Civil War

Artist unknown / Published in "A Century of Saving Dollars" in 1955.

On Mount Washington, in the woods between Fingal and Greenleaf streets, there’s a mound of dirt that’s been getting a lot of attention lately.

It’s about a hundred feet across and was created during the summer of 1863, as Confederate troops were heading to Gettysburg.

Business Lessons Learned in Gettysburg

Feb 3, 2014
SPakhrin / Flickr

Even though the battle of Gettysburg was fought more than 150 years ago, Point Park University business professor George Bromall says there are lessons to be learned from that war, which are still relevant today. Lessons of supply and demand, transportation, construction, and more.

Through a class titled Business History Perspectives, professor Bromall takes groups of undergraduates to the battlefields of Gettysburg to teach the importance of adaptive leadership.

The Andrew Carnegie Free Library and Music Hall in Carnegie, Pa. has hired a part time curator to oversee its collection of rare artifacts from the U.S. Civil War.

Diane Klinefelter is a historian who served as the library’s director until 2012. She will return in January to take up the new position, which is being funded through a grant from the Massey Charitable Trust.

Gettysburg Mayor William Troxell is busy welcoming hundreds of thousands of visitors to his hometown this week.

He calls the 150th anniversary of the largest battle ever fought on American soil a wonderful event for Gettysburg and the nation.

Troxell brings plenty of perspective to this week’s sesquicentennial events. His is one of the few faces in the crowd that was also here for the 100th anniversary in 1963.

In fact, Troxell was here for the 75th too. He was 11-years-old when President Franklin D. Roosevelt dedicated the Eternal Light Peace Memorial in 1938.

On this day 150 years ago the Battle of Gettysburg began. By the time the three-day battle was over, nearly 8,000 Americans were dead and another 40,000 were wounded or missing. But the battle changed the tide of the Civil War. 

This week, thousands of spectators will gather in Gettysburg to mark the anniversary, as Civil War re-enactors play out some of the key skirmishes that made the three-day battle so memorable. That means Gettysburg Chief Historian Scott Hartwig will be busy.

J. Todd Poling / Flickr

It was 150 years ago that the battle considered to be the turning point of the Civil War took place in a field in Pennsylvania.

Each year, thousands of people re-enact the Battle of Gettysburg, and thousands turn out to watch. This year, for the 150th anniversary, the events will be even larger than normal.

“There’ll be two major re-enactments probably attracting 12,000 to 15,000 re-enactors each, and then hundreds of thousands of spectators,” said Andy Masich, president and CEO of the Heinz History Center.  

Project Gutenberg

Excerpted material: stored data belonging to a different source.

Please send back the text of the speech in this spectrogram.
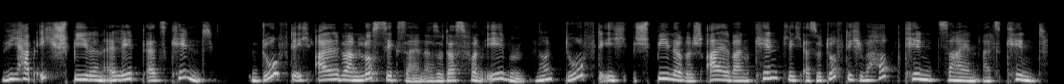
Wie habe ich Spielen erlebt als Kind? Durfte ich albern lustig sein, also das von eben? Ne? Durfte ich spielerisch albern, kindlich, also durfte ich überhaupt Kind sein als Kind?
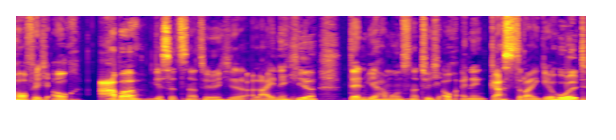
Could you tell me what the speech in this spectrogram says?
hoffe ich auch. Aber wir sitzen natürlich alleine hier, denn wir haben uns natürlich auch einen Gast reingeholt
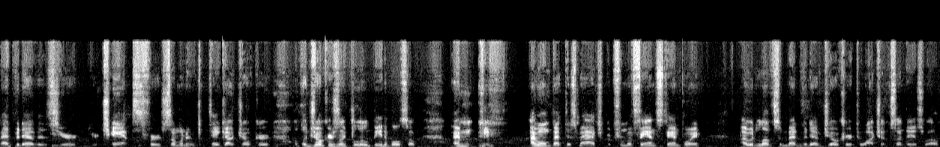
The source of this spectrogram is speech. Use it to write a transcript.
Medvedev is your your chance for someone who can take out Joker. Although Joker's looked a little beatable, so I'm I won't bet this match, but from a fan standpoint, I would love some Medvedev Joker to watch on Sunday as well.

The Heinz History Center unveiled its newest exhibition last Saturday, Pennsylvania's Civil War. Among the exhibits is a replica of the most impressive cannon of its era: the 57 ton Rodman Columbiad, forged in Pittsburgh. The cannon was a technological breakthrough in its time, and the recreation of the enormous cannon — all the way down to the initials scrawled into the barrel — is a testament to how modern technology can improve the museum experience.

Josh Raulerson / 90.5 WESA

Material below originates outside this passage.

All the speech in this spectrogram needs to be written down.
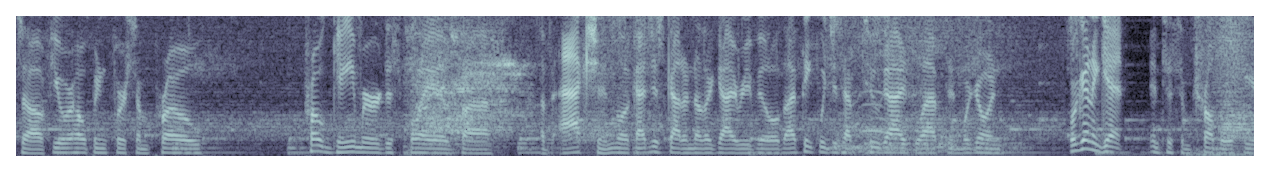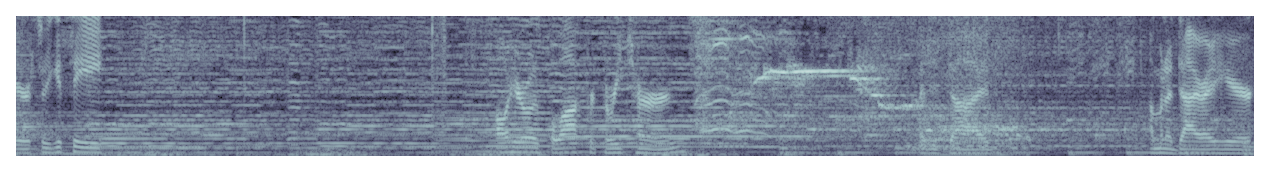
So if you were hoping for some pro pro gamer display of uh, of action. Look, I just got another guy revealed. I think we just have two guys left, and we're going we're gonna get into some trouble here. So you can see all heroes block for three turns. I just died. I'm gonna die right here.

Writer and Mt. Lebanon resident Mary Frailey Calland does intensive research for her Civil War era novels. In between deep dives in the archives she reads contemporary fiction. She talks with  WESA Morning Edition Host Josh Raulerson about her reading selections.

Josh Raulerson / 90.5 WESA

Writer and Mt. Lebanon resident Mary Frailey Calland does intensive research for her Civil War era novels. In between deep dives in the archives, she reads contemporary fiction.

James McPherson, Battle Cry of Freedom